40 restaurant owners from the Bronx filed a $150 million lawsuit against the city yesterday, claiming that the Health Department's system of letter grades and fines is unconstitutional. The health codes, the lawsuit argues, are a "revenue scheme," made to be confusing in order to "extract monies" from businesses by slapping them with fines. Those fines are selective and inconsistent, the restaurant owners say, and are an unfair tax on small business owners.

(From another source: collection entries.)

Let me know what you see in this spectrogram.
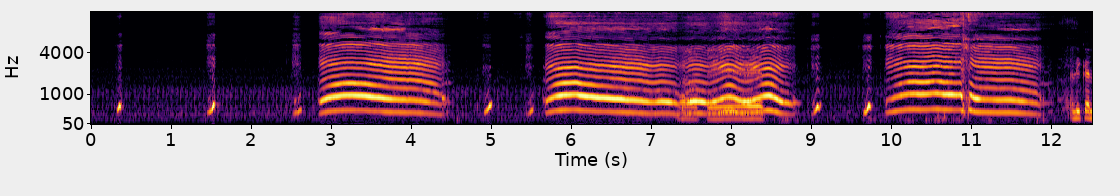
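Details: Infant crying after finishing their milk: three long, loud wailing cries separated by short breaths and whimpers.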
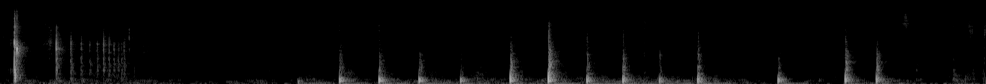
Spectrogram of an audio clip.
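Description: Glue stick being worked over paper: a run of short, light knocks about two to three a second as it is stroked back and forth, after a sharp click at the start.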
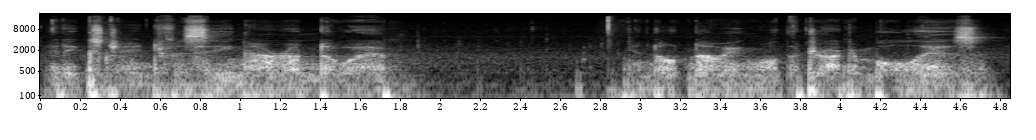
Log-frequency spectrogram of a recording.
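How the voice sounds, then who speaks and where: A man whispering slowly and deliberately in short, hushed phrases, narrating as an ASMR host close to the microphone. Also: low-quality recording. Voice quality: breathy, unvoiced whisper.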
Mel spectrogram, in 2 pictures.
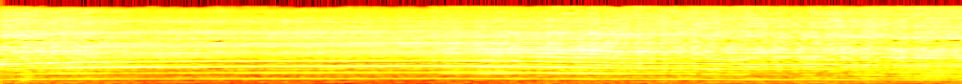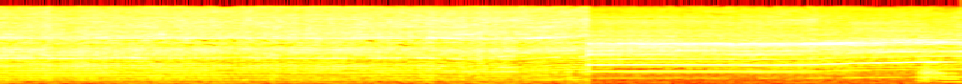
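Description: Dremel rotary tool spinning a sanding drum against a cast-aluminium motorcycle triple clamp: a steady motor whine with the grit rasping on the metal. About ten seconds in, the whine steps up in pitch as the tool speeds up.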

This comes just a day after the Post reported that 65 percent of the fines issued by the DOH were "unrelated to food quality," and that Andrew Rigie, the executive director of the New York City Hospitality Alliance is pushing City Council to pass legislation that would address this issue. Worth noting, however, as Grub Street points out, that the Post's statistics may not be entirely straightforward, and some of those fines may be more related to food safety than they seem.
· Eateries' grade suit vs. 'C'ity [NYPost]
· 'Fine' Dining Outrage [NYP]
· How the Post Messed Up on Its Report on Restaurant-Inspection Fines [GS]
· All Coverage of the Department of Health [~ENY~]